**WHAT THE TASK ASKS**: Find the line in the entries below that contains "speech-to-text, spectrogram instead of audio". Repeat it exactly, and every line after it through the line that contains "Can you tell".

**RECORDS FOR THE EXERCISE**:
BEGIN
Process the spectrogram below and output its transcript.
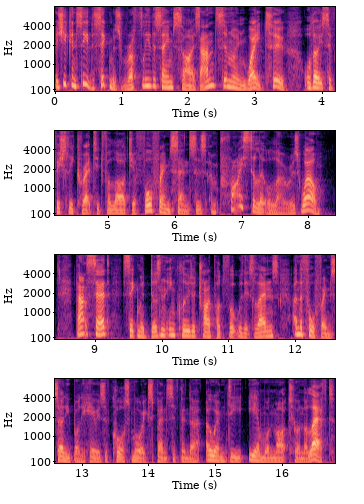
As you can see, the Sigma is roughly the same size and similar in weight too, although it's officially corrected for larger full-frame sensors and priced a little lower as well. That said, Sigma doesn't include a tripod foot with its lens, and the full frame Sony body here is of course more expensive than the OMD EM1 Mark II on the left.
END
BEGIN
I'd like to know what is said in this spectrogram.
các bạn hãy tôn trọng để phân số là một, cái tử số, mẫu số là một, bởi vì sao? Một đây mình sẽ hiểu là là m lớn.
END
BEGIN
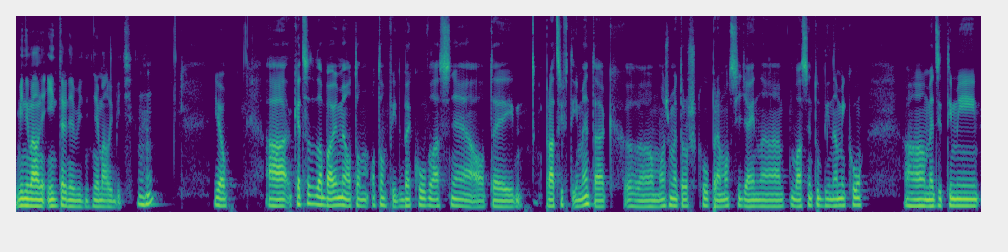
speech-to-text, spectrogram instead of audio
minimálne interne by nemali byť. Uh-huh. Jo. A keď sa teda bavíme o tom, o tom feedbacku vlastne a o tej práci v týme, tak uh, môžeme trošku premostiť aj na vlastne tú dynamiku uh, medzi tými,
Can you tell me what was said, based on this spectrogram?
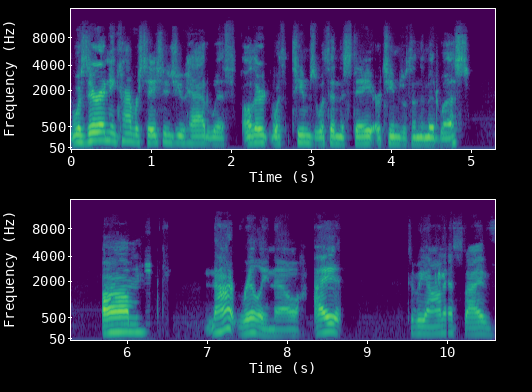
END
**FINISHED EXERCISE**:
speech-to-text, spectrogram instead of audio
minimálne interne by nemali byť. Uh-huh. Jo. A keď sa teda bavíme o tom, o tom feedbacku vlastne a o tej práci v týme, tak uh, môžeme trošku premostiť aj na vlastne tú dynamiku uh, medzi tými,
Can you tell me what was said, based on this spectrogram?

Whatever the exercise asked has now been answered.